Ginola was given CPR on the pitch at the time and spoke of its importance in enabling someone of having a better chance of a full recovery.
"This is what saved my life - those were the words of the surgeons that operated on me," he said.
"The one who saved my life were the ones on the football pitch who knew how to perform CPR. They did it for 12 minutes and I was dead for 12 minutes. It is so important as otherwise the brain will be damaged.
"Sometimes [when doing CPR] people don't want to hurt you too much but you need to go deep and break ribs. When you learn how to do it, you are going very strong on the body. This is the key. It's vital."
CPR stands for cardiopulmonary resuscitation and is a medical technique which is given to someone who goes into cardiac arrest.
That occurs when the heart encounters an electrical issue and stops pumping blood around the body and to the brain, causing the person to fall out of consciousness and stop breathing.
Medics define this as 'clinical death', which is the onset of biological death, although CPR can help re-start the person's heart functions and save their life.
By administering chest compressions and rescue breaths, the CPR performer helps to pump blood and oxygen around the person's body, taking over the role of their heart and lungs.
Always seek professional help by calling 999 before starting CPR. The NHS's advice to carry out chest compressions is as follows:
- Place the heel of your hand on the breastbone at the centre of the person's chest. Place your other hand on top of your first hand and interlock your fingers.
- Position yourself with your shoulders above your hands.
- Using your body weight (not just your arms), press straight down by 5 to 6cm (2 to 2.5 inches) on their chest.
- Keeping your hands on their chest, release the compression and allow the chest to return to its original position.
- Repeat these compressions at a rate of 100 to 120 times a minute until an ambulance arrives or you become exhausted.

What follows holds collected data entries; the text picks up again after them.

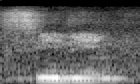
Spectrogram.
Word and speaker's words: ceiling: अलग अलग उच्चारण ई आई के इन सभी उच्चारण के नीचे दिए गए। ई I equal to हर सी, सीलिंग, conceit, इसको सीलिंग पढ़ते हैं CEILING सीलिंग, conceit CONCEIT conceit.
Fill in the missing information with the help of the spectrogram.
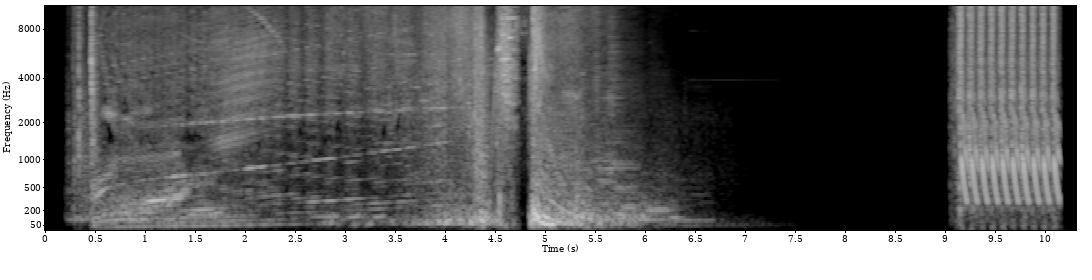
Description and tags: SciFi Gun - Mega Charge Cannon
big boy.
Ingredients:
- custom Massive synth patches; resampled
- Twisted Tools S-Layer for those grain/squelchy sounds
- misc foley for the mechanical bits
- lots of hand automation
(Sorry about the pew pew laser at the end, that was an error.
Huge, Gun, Sci-Fi, Mechanical, Energy, Blast, Spinning, Charge, Laser, Weapon, Epic, Cannon, Plasma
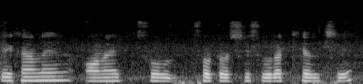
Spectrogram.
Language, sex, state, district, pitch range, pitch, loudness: Bengali, male, Tripura, West Tripura, 160-170 Hz, 165 Hz, -19 LUFS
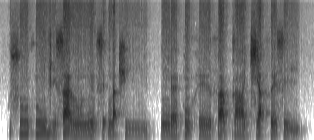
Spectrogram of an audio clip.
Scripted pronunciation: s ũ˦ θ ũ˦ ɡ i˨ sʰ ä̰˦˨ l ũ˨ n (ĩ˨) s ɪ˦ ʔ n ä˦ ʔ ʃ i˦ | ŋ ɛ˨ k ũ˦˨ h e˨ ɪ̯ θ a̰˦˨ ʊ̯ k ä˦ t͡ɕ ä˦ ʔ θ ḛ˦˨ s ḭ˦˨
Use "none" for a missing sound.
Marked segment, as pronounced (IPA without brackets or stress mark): ĩ˦˨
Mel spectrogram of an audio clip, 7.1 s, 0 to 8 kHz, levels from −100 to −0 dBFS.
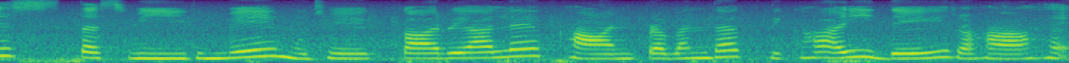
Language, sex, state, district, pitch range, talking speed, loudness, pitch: Hindi, female, Madhya Pradesh, Katni, 230-270 Hz, 95 wpm, -14 LUFS, 245 Hz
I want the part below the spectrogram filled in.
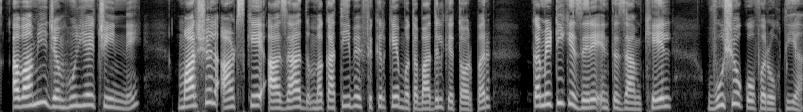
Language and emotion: Urdu, neutral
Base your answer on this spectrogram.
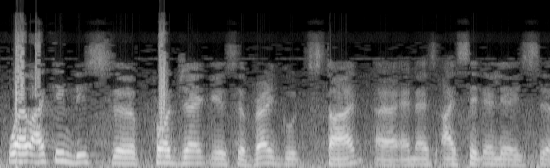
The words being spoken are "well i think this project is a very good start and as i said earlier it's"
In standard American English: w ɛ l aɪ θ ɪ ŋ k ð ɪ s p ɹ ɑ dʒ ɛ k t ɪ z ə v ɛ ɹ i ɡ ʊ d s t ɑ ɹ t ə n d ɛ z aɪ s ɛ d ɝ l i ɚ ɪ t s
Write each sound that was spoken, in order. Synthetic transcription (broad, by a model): w ɛ l aɪ t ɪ ŋ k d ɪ s p ɹ ɑ dʒ ɛ k t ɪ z ə v ɛ ɹ i ɡ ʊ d s t ɑ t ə n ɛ aɪ s ɛ d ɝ l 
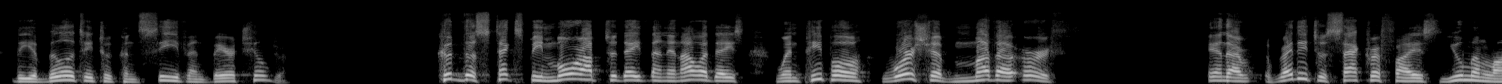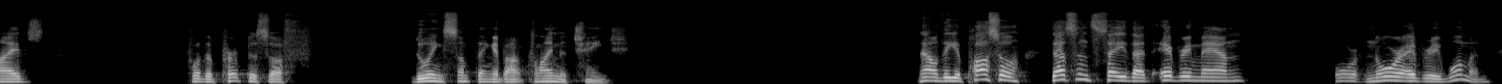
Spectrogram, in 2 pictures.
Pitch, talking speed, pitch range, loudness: 170 Hz, 105 wpm, 140-195 Hz, -23 LUFS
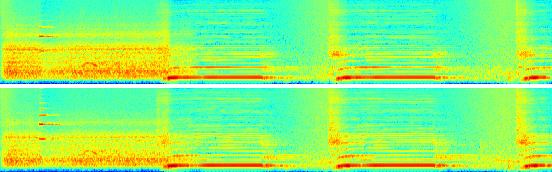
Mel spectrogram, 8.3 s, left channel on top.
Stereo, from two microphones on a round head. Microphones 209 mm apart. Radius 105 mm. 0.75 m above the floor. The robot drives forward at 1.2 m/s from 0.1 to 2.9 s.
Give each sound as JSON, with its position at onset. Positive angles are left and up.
{"t": 0.6, "sound": "a violin", "side_deg": -35, "distance_m": 1.8}
{"t": 2.3, "sound": "a phone buzzing", "side_deg": -10, "distance_m": 6.0}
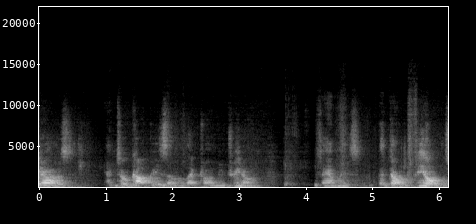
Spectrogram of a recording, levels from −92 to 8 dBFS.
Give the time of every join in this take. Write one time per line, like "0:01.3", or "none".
0:01.7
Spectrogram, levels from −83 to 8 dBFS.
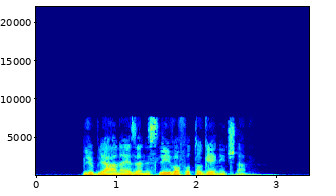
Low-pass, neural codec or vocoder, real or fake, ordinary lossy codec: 10.8 kHz; none; real; AAC, 24 kbps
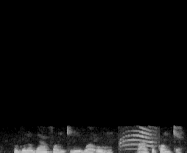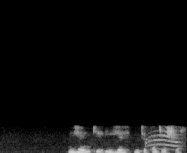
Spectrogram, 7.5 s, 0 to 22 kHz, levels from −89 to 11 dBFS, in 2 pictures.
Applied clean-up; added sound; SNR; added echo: none; Cat; 8 dB; none.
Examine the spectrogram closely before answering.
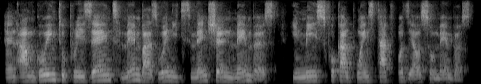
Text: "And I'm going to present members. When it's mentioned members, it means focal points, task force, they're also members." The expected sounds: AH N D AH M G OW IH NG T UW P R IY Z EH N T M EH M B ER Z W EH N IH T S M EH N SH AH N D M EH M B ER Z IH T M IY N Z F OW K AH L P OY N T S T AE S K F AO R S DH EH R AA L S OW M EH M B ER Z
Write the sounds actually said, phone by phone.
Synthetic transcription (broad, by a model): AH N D AH M G OW IH NG T UW P R IY Z EH N T M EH M B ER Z W EH N IH T S M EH N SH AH N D M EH M B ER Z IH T M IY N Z F OW K AH L P OY N T S T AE K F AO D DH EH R AA L S OW M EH M B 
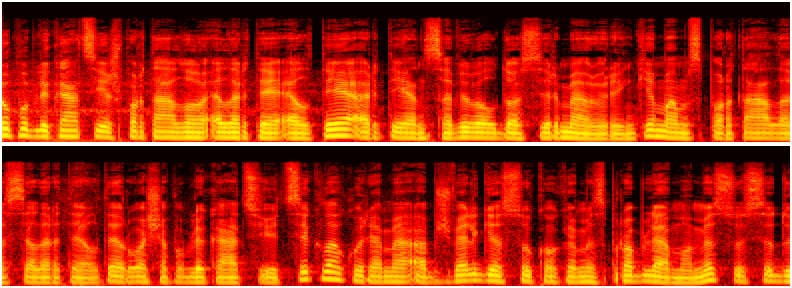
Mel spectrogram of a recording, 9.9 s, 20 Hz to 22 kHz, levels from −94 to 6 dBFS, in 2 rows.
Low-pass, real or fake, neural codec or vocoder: 14.4 kHz; real; none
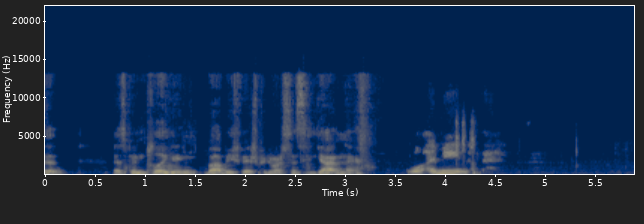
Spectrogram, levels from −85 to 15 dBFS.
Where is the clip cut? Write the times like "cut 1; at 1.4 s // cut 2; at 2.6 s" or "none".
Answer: cut 1; at 3.4 s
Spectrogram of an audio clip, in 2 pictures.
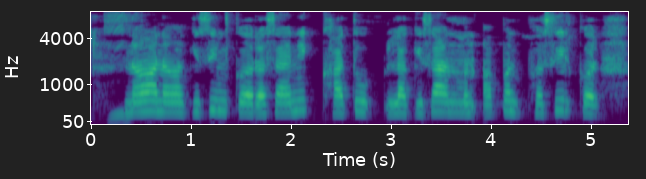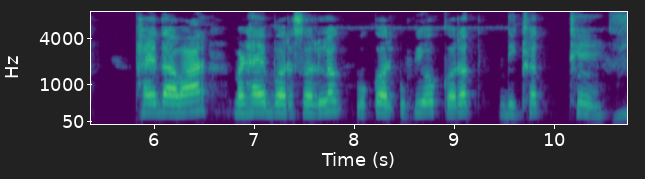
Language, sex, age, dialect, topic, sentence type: Chhattisgarhi, female, 25-30, Northern/Bhandar, agriculture, statement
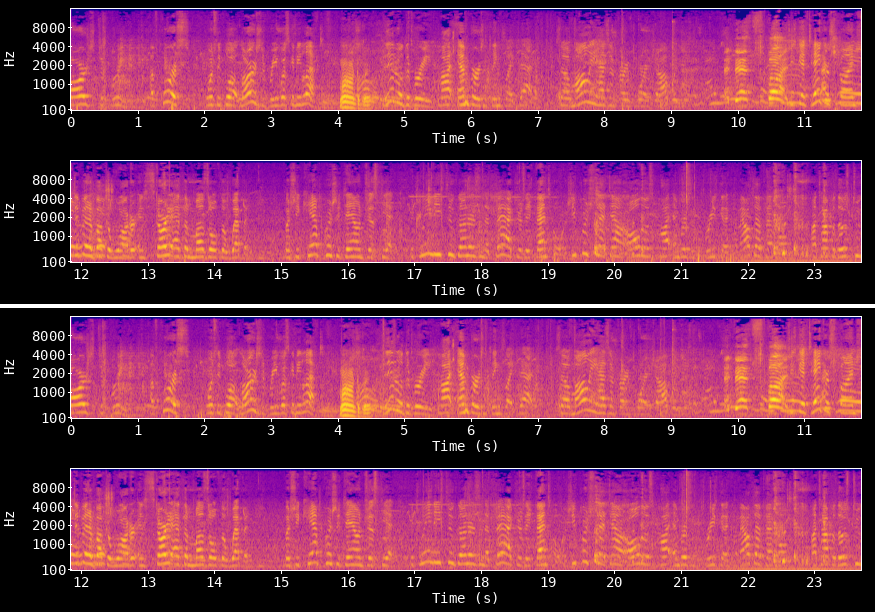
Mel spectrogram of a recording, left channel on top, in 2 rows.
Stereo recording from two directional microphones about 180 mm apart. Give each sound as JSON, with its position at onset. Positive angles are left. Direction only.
{"t": 1.5, "sound": "speech", "side_deg": -35}
{"t": 4.0, "sound": "a man's voice", "side_deg": -5}
{"t": 4.7, "sound": "speech", "side_deg": -25}
{"t": 9.8, "sound": "speech", "side_deg": -45}
{"t": 17.6, "sound": "speech", "side_deg": -25}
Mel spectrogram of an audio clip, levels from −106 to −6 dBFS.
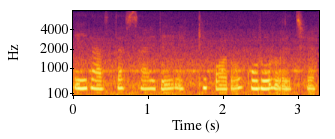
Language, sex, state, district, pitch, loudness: Bengali, female, West Bengal, Jhargram, 280 Hz, -14 LUFS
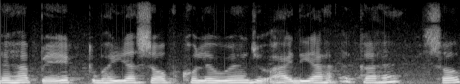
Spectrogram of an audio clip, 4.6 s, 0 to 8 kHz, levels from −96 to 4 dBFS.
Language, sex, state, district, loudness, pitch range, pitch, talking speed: Hindi, male, Uttar Pradesh, Budaun, -15 LUFS, 175-195 Hz, 185 Hz, 180 wpm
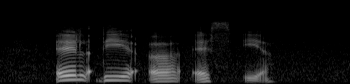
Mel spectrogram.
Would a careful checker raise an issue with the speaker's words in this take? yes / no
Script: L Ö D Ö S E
yes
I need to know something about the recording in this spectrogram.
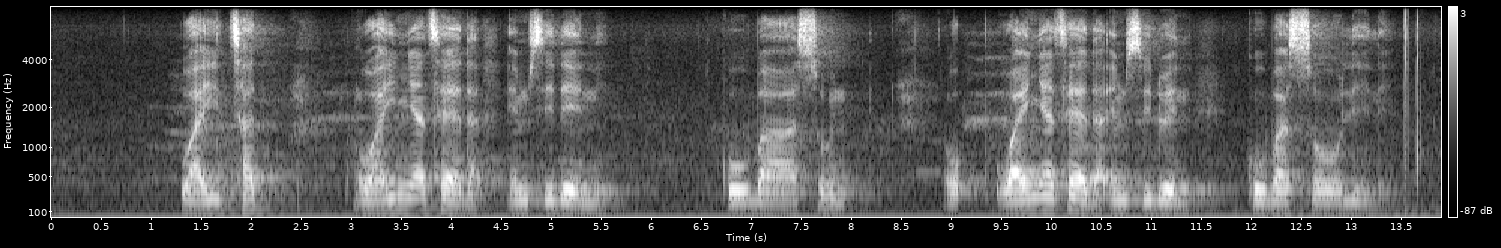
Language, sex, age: Zulu, male, 18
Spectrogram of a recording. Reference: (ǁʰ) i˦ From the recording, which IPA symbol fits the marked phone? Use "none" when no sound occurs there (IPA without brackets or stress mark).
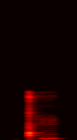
ǃʰ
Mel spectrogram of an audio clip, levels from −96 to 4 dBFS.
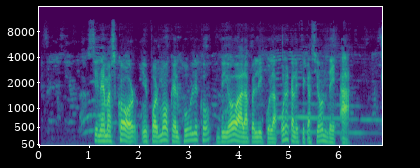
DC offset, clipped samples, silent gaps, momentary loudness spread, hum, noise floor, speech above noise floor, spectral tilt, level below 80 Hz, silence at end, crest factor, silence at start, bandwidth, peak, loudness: under 0.1%; under 0.1%; none; 10 LU; none; -53 dBFS; 32 dB; -6 dB/octave; -56 dBFS; 0.1 s; 20 dB; 0.8 s; 11 kHz; -4 dBFS; -22 LUFS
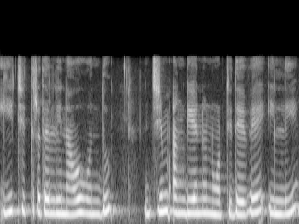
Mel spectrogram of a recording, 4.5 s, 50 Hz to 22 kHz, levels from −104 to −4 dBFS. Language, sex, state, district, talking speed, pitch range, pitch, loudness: Kannada, female, Karnataka, Belgaum, 105 wpm, 240-280 Hz, 255 Hz, -13 LUFS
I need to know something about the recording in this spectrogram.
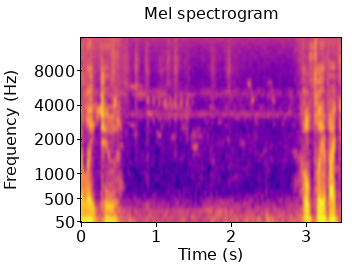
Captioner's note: insect chirping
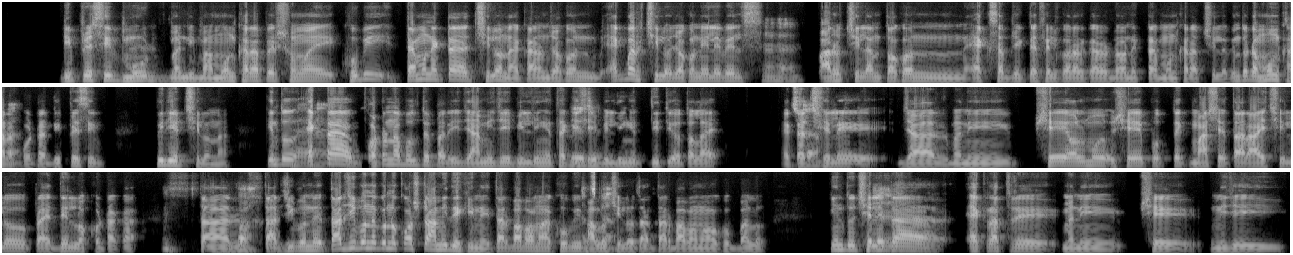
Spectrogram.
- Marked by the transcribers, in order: other background noise; tapping; "মানে" said as "মানি"
- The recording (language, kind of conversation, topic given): Bengali, unstructured, কেন কিছু মানুষ মানসিক রোগ নিয়ে কথা বলতে লজ্জা বোধ করে?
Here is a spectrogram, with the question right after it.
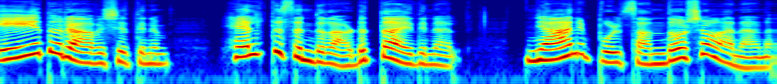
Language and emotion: Malayalam, happy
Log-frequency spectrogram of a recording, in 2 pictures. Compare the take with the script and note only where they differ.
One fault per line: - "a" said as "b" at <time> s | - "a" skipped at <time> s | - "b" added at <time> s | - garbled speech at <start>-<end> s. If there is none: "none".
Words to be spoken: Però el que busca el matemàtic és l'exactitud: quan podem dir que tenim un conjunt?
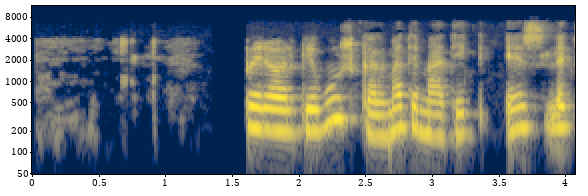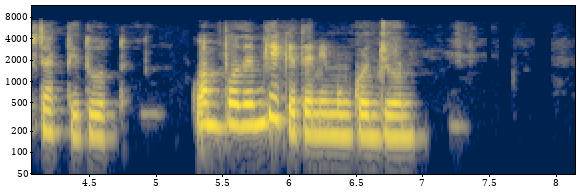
none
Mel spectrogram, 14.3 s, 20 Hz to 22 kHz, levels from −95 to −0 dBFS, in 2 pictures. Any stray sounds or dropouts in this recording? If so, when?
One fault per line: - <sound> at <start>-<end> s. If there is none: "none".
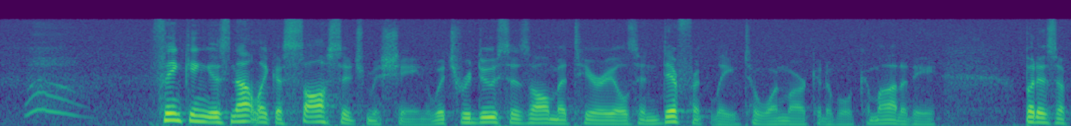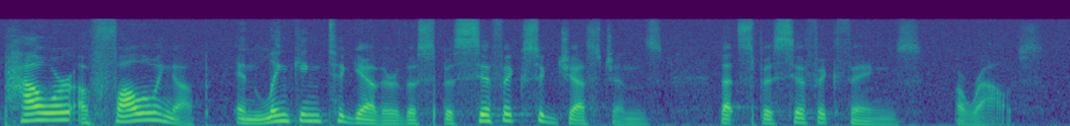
- breath at 0.2-0.7 s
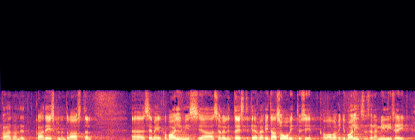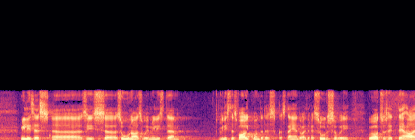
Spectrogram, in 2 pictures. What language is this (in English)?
Estonian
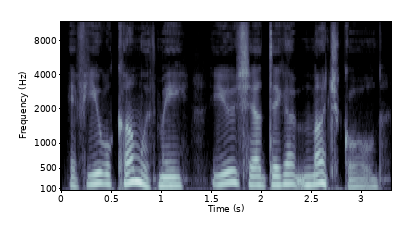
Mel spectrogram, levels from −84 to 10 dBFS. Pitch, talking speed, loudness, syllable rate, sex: 175 Hz, 220 wpm, -15 LUFS, 4.0 syllables/s, female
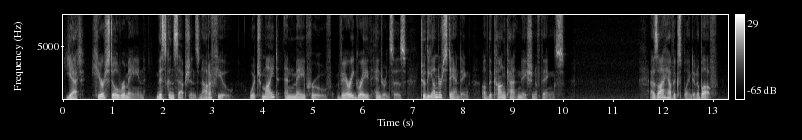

The British Heart Foundation recommends that in an emergency situation it is better to try and perform CPR, even if unsure, rather than to not do anything at all.